=== Work to be completed ===
Reproduce word for word the line that contains "Which words were" and each line that follows it, stopping after the final line of the material.

=== Given records ===

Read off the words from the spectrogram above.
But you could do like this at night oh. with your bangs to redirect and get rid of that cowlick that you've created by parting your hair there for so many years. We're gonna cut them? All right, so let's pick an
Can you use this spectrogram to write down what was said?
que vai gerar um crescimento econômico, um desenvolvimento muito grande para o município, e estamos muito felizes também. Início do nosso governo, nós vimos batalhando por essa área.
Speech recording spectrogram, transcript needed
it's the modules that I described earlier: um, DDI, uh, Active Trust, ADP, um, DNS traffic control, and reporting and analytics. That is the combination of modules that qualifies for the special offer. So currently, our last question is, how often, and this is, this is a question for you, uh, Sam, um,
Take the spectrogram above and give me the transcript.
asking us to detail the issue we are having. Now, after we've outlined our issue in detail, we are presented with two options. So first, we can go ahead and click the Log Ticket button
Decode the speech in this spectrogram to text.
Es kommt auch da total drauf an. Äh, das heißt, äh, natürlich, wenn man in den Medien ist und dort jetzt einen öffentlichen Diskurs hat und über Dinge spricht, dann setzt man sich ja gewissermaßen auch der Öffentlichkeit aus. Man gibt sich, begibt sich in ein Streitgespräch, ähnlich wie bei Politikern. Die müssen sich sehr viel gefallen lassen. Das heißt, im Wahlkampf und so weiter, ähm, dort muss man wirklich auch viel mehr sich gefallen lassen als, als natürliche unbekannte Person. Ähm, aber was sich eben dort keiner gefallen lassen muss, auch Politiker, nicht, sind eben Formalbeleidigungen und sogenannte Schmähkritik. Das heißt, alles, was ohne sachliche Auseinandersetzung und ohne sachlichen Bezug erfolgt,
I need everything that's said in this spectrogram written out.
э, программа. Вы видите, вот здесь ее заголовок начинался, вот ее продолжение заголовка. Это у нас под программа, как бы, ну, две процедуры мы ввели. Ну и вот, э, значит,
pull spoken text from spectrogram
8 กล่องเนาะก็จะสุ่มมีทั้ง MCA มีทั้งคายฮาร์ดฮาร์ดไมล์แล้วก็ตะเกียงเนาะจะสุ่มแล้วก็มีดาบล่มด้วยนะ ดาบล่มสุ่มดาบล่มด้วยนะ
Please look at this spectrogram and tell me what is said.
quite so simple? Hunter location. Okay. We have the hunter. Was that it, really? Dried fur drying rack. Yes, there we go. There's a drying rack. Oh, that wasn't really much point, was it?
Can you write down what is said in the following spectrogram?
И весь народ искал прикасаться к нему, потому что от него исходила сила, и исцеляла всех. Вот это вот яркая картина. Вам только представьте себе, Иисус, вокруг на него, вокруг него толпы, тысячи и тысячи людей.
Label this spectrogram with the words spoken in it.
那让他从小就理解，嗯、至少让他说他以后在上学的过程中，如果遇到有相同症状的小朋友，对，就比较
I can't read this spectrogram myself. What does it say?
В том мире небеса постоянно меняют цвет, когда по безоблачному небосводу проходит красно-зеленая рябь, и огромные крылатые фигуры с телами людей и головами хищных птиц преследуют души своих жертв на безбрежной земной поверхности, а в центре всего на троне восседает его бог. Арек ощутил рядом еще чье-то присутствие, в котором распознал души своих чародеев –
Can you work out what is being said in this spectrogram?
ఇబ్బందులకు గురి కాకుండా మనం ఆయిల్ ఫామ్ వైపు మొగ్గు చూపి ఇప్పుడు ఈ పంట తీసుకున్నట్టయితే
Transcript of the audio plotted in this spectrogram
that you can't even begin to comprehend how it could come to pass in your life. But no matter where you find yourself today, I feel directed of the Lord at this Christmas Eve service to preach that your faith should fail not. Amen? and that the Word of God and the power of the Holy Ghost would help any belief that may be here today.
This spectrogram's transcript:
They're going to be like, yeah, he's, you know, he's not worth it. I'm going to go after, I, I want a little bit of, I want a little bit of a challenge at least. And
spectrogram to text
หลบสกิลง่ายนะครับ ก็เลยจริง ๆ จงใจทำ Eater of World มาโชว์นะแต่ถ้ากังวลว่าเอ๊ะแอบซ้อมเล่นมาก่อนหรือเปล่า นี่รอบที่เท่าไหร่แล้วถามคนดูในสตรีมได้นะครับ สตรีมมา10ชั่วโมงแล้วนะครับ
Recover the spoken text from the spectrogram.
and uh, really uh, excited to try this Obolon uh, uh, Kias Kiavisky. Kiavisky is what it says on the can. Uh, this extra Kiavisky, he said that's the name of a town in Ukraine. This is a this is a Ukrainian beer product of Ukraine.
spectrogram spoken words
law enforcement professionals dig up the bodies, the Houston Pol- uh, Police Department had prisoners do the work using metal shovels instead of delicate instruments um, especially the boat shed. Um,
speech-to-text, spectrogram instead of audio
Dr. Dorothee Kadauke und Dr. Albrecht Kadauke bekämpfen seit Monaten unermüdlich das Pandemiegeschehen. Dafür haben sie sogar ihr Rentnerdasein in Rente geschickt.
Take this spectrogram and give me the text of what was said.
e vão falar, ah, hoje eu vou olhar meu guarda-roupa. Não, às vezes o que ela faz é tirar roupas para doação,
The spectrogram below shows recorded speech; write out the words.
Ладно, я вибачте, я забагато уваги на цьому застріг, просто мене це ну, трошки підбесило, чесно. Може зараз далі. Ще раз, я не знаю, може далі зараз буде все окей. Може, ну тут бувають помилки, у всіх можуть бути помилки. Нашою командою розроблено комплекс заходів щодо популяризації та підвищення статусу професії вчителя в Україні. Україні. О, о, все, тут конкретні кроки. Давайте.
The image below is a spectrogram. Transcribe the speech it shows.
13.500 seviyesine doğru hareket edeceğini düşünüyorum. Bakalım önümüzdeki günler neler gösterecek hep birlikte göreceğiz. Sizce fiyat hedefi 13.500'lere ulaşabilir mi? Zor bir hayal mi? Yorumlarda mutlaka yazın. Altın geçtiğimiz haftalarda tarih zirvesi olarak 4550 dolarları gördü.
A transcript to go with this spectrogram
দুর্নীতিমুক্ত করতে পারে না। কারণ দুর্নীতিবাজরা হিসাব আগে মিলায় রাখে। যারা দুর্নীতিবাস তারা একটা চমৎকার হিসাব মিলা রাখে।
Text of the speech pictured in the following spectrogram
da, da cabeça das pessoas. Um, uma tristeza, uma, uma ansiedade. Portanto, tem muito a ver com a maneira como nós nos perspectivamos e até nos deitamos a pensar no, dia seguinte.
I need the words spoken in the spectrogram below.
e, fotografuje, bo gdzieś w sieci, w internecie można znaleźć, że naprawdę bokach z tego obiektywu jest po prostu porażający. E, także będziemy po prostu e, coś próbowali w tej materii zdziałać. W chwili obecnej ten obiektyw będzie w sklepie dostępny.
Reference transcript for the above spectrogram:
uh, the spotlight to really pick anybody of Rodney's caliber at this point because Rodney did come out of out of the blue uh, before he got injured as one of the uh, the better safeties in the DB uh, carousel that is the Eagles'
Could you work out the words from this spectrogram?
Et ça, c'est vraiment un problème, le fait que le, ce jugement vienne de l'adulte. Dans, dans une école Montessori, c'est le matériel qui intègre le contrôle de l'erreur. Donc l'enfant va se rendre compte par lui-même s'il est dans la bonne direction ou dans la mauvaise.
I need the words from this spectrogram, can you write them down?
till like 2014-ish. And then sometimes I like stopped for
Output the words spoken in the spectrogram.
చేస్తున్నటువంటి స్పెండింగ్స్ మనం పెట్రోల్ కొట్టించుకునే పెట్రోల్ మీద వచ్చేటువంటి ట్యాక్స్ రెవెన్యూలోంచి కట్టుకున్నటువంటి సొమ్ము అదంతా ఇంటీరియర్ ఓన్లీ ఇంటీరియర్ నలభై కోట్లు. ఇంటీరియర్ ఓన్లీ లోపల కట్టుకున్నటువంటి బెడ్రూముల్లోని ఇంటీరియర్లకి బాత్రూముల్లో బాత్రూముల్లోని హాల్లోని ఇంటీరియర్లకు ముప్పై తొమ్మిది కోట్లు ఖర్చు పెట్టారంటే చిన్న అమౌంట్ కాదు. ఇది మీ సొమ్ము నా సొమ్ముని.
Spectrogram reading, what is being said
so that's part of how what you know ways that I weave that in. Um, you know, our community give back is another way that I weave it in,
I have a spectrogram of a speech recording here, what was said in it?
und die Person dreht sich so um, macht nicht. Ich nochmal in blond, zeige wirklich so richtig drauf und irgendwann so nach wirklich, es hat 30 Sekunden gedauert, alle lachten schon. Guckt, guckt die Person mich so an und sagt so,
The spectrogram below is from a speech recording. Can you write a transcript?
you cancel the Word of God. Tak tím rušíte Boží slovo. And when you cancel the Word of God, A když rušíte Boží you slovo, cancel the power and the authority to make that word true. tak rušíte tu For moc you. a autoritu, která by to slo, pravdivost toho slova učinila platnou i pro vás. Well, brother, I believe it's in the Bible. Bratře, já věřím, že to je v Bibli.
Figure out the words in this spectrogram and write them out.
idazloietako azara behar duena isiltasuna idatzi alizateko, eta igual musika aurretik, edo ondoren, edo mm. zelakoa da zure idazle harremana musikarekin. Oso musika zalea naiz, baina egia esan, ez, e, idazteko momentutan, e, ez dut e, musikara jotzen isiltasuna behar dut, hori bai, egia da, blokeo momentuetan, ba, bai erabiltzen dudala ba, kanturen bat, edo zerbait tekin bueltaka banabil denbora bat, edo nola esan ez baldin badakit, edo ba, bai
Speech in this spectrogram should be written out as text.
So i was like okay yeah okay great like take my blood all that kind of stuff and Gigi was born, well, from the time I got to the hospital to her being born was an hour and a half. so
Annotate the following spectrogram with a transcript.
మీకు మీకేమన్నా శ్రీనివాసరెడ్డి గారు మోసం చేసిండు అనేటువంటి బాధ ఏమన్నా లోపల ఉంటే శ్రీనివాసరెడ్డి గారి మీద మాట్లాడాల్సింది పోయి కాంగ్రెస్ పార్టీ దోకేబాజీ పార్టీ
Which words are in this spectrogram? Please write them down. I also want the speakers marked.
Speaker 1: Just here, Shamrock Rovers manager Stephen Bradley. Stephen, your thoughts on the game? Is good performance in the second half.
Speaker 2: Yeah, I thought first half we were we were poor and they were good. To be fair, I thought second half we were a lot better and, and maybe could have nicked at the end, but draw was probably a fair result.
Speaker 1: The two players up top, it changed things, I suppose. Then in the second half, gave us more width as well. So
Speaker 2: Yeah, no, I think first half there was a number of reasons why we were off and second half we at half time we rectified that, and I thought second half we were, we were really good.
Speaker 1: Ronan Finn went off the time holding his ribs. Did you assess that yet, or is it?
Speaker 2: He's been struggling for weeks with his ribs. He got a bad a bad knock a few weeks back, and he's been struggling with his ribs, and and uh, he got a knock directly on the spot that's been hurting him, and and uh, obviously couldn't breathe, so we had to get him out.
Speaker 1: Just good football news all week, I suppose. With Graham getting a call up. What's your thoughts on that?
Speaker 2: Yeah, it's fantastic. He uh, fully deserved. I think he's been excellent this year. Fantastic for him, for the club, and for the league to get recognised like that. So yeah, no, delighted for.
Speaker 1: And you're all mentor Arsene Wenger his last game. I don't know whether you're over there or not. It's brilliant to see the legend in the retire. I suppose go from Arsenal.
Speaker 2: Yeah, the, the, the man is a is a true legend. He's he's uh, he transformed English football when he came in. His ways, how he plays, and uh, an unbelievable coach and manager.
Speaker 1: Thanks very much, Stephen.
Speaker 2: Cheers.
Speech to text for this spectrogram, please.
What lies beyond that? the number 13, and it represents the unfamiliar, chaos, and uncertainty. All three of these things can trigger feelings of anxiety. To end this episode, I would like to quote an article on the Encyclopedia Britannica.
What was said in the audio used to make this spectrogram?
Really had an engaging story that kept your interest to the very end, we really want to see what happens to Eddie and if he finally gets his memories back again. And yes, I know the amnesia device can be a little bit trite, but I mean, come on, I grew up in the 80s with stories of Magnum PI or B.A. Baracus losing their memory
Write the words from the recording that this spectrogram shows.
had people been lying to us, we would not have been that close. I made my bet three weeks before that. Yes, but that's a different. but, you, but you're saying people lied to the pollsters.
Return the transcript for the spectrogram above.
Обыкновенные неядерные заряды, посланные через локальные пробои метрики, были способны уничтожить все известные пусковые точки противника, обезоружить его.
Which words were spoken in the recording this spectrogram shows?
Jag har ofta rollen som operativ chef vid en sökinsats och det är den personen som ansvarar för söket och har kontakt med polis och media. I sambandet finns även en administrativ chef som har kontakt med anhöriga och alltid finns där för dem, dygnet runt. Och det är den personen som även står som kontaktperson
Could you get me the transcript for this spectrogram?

=== Exercise solution ===
Which words were spoken in the recording this spectrogram shows?
Jag har ofta rollen som operativ chef vid en sökinsats och det är den personen som ansvarar för söket och har kontakt med polis och media. I sambandet finns även en administrativ chef som har kontakt med anhöriga och alltid finns där för dem, dygnet runt. Och det är den personen som även står som kontaktperson
Could you get me the transcript for this spectrogram?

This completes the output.